Quantitative Verification and Synthesis
- 14:30 13th September 2010 ( Michaelmas Term 2010 )Room 478, Oxford University Computing Laboratory
Quantitative constraints have been successfully used to state and analyze non-functional properties such as energy consumption, performance, or reliability. Functional properties are typically viewed in a purely qualitative sense. Desired properties are written in temporal languages and the outcome of verification is a simple Yes or No answer stating that a system satisfies or does not satisfy the desired property. We believe that this black and white view is insufficient both for verification and for synthesis. Instead, we propose that specifications should have a quantitative aspect.
Our recent research shows that quantitative techniques give new insights into qualitative specifications. For instance, average-reward properties allow us to express properties like default behavior or preference relations between implementations that all satisfy the functional property.
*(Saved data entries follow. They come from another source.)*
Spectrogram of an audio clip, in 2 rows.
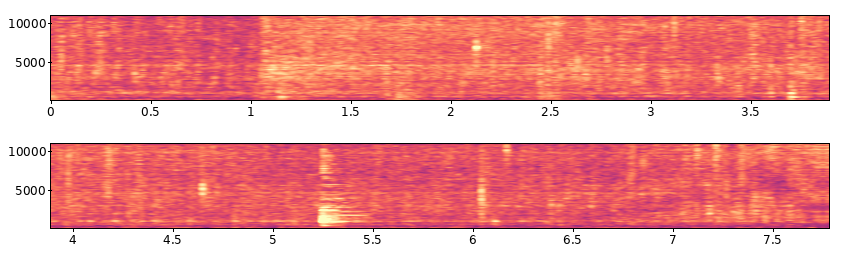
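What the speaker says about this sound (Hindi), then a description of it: "चिकन को 4-5 मिनट अच्छे से फ्राई कर लेंगे" Chicken frying in a pan with golden-browned onions and garlic paste for a karahi, a steady close sizzle with occasional stirring scrapes and clinks; no talking.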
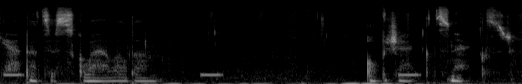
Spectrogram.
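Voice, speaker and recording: A woman speaking in a breathy whisper, gently reassuring and encouraging as she plays a clinician in an ASMR medical roleplay. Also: deep voice, little pitch movement, drawn-out words. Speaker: ASMR performer playing a surgical clinician.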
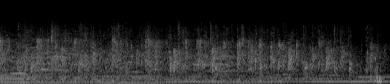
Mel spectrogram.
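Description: A church audience claps their hands to the Lord during a morning service, a steady, dense patter of many overlapping claps, with a low sustained hum and faint voices underneath throughout.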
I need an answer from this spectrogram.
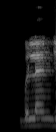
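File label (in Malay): "belanjawan", Malay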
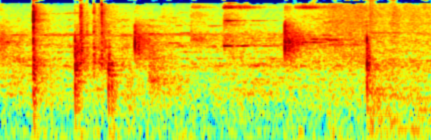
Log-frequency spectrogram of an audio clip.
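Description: Pool balls clacking: about six sharp clicks, each with a short ring, spread unevenly, the hardest near the end, over background music in a large hall.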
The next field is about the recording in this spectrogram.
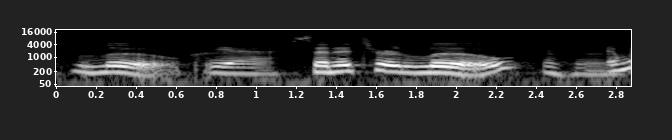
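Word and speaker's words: Liu: Lou. Lou.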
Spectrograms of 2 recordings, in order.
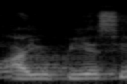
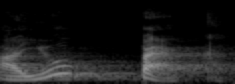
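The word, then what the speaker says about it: IUPAC: ध्यान रखिएगा, कई लोग इसको आयुपीएसी बोलते हैं, वो बिल्कुल प्रोनाउंसिएशन गलत है। इसका जो प्रोनाउंसिएशन होता है वो होता है आयुपैक।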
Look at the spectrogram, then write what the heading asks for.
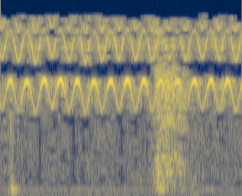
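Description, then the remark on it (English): Theta brainwaves, picked up by electrodes on the scalp, amplified and converted to sound: a steady, warbling electronic tone that wobbles rapidly up and down in pitch, with a faint low thump early on and a brief noisy swell midway. “Now, the theta band, which the Menningers and Camilla and many other people have found the Elmer and Elise Green, is the band of creativity and accessing cosmic consciousness, sounds like this.”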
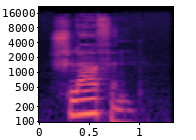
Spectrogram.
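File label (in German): "schlafen", German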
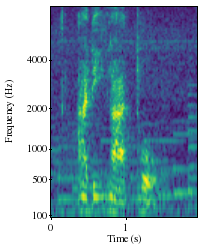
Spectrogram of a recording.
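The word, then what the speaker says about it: ありがとう: Arigatou. Arigatou. You don't pronounce oo, that last sound, oo, strong. That oo is very small, a very low sound. Arigatou. Arigatou. That's the way you pronounce this word. Arigatou.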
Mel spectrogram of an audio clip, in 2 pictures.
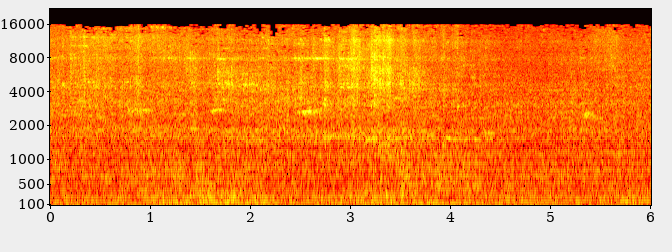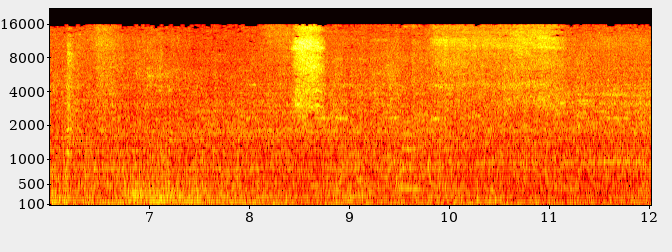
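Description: Double-decker passenger coaches of an Indian express train rolling past on the track: a steady rumble of wheels on rails with a few clicks, and a brief high hiss about eight seconds in.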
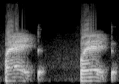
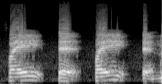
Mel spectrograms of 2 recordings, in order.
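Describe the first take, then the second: First: फैट in one beat, t joined straight on; unbroken single syllable. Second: फैट split, the final t cut off as its own beat; wrong-way फैट, a gap before the t; broken-up mispronunciation. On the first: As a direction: model फैट with one vowel and no gap. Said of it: "no". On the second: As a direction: break फैट into fay, then te. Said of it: "ऐसे बोलते हो क्या?". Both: Shown as a demonstration.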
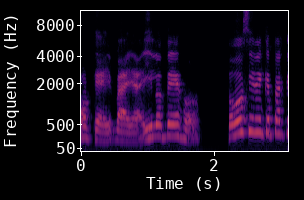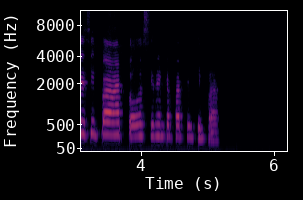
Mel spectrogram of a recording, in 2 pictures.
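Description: An elderly woman speaks calmly through an online call.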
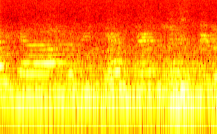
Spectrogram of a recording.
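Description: A voice singing a few slow, held notes, quieter than the surrounding narration.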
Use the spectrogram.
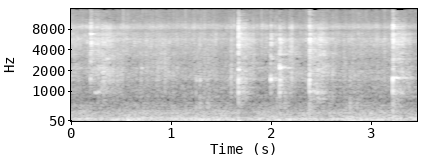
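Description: Garlic sautéing in a pan for Ilocano pinakbet, a soft steady sizzle broken by several sharp stirring scrapes of a utensil, close and fairly quiet.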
These additional properties are particularly useful in a synthesis setting, where we aim to automatically construct a system that satisfies the specification, because they allow us to guide the synthesis process making the outcome of synthesis more predictable.
In this talk I will give an overview of
- how classical specification can be augmented with quantitative constraints,
- list different quantitative constraints that arise in this way, and
- show how to verify and synthesize systems that satisfied the initial specification and optimize such quantitative constraints.
This is joint work with Roderick Bloem, Krishnendu Chatterjee, Karin Greimel, Thomas Henzinger, Arjun Radhakrishna, and Rohit Singh.